  • Karen Brown Recommended

Templo de Las Inscripciones (Temple of the Inscriptions): This towering pyramid that dominates the landscape is named for the stone hieroglyphic panels found within. In 1948, a Mexican archaeologist, Alberto Ruz, discovered a steep hidden stairway leading from the floor of the el... more

  • Karen Brown Recommended

Templo de Santo Domingo: You must not miss this spectacular 16th-century ex-convent, which is located in San Cristóbal De Las Casas about five blocks north of the Plaza Principal. The baroque façade of the pale peach-colored church is richly embellished with intricatel... more

  • Karen Brown Recommended

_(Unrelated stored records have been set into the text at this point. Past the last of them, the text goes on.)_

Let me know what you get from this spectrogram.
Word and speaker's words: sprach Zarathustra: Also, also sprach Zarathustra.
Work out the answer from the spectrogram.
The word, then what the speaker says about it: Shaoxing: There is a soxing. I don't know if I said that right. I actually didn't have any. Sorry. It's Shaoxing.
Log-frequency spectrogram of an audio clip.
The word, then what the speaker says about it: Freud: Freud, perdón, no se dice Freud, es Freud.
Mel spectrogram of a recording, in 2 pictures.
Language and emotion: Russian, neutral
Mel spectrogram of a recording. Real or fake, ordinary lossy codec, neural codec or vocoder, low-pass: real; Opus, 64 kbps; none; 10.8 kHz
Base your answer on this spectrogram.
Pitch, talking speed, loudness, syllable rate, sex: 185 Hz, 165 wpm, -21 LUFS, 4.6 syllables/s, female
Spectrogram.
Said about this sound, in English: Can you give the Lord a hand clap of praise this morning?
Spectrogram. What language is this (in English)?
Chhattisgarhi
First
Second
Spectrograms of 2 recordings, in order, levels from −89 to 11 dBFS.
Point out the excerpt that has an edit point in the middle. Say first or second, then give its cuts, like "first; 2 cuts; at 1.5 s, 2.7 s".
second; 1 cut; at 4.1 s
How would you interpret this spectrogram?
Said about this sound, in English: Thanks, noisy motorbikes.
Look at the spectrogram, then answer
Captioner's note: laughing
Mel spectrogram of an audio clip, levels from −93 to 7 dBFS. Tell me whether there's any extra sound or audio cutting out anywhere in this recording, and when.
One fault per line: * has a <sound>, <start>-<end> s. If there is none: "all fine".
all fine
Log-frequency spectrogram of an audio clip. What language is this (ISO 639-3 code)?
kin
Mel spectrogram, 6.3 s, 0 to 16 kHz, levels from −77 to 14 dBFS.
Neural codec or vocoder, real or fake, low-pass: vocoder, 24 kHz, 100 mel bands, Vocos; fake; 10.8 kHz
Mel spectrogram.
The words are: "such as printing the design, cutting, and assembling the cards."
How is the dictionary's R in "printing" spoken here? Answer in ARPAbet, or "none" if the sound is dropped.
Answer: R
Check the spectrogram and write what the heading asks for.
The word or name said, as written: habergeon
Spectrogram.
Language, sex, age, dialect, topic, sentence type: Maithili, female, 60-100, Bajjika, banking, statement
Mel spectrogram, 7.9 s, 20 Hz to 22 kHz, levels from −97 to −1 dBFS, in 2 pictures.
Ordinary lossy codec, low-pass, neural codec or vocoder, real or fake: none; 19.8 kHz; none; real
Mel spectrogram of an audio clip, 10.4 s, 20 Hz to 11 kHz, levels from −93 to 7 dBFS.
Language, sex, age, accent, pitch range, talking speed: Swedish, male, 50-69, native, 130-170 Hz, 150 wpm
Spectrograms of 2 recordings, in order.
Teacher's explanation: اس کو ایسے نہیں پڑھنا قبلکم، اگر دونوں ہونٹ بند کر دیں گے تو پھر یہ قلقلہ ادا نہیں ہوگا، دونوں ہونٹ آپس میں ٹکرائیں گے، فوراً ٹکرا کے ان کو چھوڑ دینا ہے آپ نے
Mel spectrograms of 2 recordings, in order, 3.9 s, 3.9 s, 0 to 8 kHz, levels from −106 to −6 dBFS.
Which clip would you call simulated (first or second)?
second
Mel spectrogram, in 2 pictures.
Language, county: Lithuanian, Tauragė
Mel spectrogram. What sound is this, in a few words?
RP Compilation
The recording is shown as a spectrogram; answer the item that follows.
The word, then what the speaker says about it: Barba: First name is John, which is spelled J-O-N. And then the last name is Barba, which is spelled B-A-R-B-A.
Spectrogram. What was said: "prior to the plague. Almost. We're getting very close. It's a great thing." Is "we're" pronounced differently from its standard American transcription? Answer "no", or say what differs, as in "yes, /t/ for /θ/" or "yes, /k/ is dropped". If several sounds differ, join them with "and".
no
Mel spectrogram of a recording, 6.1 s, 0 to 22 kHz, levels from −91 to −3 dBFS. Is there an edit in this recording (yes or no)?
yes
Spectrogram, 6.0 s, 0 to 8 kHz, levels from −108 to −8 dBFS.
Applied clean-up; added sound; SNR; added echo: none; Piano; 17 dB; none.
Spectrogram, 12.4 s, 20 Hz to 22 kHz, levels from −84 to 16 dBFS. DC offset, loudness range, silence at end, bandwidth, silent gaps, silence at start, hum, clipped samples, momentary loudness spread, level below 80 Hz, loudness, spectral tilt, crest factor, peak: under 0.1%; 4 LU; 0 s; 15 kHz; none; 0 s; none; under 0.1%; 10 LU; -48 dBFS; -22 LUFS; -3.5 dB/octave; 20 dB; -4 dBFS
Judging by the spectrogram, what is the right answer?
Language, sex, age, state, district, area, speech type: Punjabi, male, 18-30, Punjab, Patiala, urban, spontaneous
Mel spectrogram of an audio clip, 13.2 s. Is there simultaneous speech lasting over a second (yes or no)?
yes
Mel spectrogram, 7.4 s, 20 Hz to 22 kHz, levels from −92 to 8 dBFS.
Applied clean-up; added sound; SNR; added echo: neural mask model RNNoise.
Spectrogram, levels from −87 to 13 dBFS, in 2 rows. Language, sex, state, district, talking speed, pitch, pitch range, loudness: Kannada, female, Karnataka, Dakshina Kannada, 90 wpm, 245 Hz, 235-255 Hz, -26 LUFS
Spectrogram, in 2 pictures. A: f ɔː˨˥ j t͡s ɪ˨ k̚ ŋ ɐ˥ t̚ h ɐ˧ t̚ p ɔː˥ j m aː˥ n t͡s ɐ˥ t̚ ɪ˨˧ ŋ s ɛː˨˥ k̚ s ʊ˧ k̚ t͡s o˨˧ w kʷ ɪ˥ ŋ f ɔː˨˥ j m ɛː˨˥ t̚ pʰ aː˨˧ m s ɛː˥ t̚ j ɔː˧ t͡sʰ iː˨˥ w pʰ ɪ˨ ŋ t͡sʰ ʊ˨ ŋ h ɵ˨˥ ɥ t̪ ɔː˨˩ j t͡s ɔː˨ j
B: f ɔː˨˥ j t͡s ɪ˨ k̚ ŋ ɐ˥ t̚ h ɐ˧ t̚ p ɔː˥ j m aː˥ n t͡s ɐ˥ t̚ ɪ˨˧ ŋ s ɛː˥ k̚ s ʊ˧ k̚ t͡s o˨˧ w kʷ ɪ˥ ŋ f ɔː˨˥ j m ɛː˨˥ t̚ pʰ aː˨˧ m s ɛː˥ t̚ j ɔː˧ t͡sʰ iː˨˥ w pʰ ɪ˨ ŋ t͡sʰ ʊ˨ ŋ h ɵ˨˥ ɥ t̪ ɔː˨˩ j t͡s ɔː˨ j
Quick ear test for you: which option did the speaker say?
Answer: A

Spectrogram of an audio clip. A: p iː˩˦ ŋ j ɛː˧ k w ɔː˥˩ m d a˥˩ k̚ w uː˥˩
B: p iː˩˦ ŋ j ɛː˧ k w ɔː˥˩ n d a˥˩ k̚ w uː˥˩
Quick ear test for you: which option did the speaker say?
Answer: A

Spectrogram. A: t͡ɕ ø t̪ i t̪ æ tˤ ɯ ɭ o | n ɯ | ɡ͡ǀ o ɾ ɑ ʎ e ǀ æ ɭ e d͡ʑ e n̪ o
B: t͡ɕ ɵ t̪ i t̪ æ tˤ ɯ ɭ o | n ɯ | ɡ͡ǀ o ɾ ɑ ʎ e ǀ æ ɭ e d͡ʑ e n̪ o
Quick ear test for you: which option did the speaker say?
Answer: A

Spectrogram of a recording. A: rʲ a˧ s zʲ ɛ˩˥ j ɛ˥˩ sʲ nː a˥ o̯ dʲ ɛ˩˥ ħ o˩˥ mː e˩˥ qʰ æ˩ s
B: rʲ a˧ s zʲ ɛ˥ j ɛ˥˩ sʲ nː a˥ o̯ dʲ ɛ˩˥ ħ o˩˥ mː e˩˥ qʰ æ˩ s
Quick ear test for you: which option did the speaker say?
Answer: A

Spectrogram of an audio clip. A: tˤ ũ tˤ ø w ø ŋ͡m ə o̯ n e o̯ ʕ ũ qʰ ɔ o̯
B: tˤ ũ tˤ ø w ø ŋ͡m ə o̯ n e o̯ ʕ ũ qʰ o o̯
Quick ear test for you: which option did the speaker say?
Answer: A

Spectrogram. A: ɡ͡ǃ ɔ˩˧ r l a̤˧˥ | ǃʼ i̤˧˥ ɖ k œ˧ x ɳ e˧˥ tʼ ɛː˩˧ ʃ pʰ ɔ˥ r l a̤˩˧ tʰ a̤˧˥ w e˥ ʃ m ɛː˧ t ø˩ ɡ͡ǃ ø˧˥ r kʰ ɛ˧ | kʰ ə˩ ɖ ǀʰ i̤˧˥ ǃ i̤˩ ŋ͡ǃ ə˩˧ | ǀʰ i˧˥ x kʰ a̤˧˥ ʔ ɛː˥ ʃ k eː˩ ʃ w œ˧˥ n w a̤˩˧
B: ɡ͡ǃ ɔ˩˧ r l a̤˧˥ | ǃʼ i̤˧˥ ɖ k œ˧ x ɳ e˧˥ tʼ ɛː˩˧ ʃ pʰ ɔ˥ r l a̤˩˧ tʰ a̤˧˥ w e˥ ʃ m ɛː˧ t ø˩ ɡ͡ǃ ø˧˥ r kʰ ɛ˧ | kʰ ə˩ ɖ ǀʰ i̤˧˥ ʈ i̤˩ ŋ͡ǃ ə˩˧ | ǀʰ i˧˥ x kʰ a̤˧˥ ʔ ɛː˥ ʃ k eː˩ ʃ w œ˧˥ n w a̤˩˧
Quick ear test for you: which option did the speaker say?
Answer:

Templo del Conde (Temple of the Count): This temple is named for Jean Frederic Maximilien de Waldec, an eccentric German count who lived here for a year in 1832 in a small temple tucked at the top of this high pyramid The count brought along his mistress, who must have been qui... more

  • Karen Brown Recommended

Templo y Exconvento de Las Rosas (Church and Convent of the Roses), Santiago Tapia, between Galeana Nigromante and Guillermo Prieto: Facing a small park called Jardín de Las Rosas, the Convent of the Roses was built in the 16th century for Dominican nuns, then later became... more

  • Karen Brown Recommended

(Church and Convent of Saint Francis), Fray Juan de San Miguel 129: This church and convent, built in dramatic Spanish-Moorish style, are some of the oldest buildings in Morelia, dating back to 1525. Today the convent houses the Casa de Las Artesania, a museum displaying and selling h... more

  • Karen Brown Recommended

Textile Market: On the west side of the Templo de Santo Domingo in San Cristóbal De Las Casas is a remarkably interesting craft market. Here the local villagers come to display their handicrafts. The array of colorful wares to buy is overwhelming. Beautiful shawls, hand-embro... more

  • Karen Brown Recommended

Toniná: This is a relatively small archaeological site, but well worth a visit. To add to the magic, you might be the only tourists there. Toniná was one of the last functioning Classic Mayan cities, surviving almost 100 years beyond the demise of the others. To enrich... more

  • Karen Brown Recommended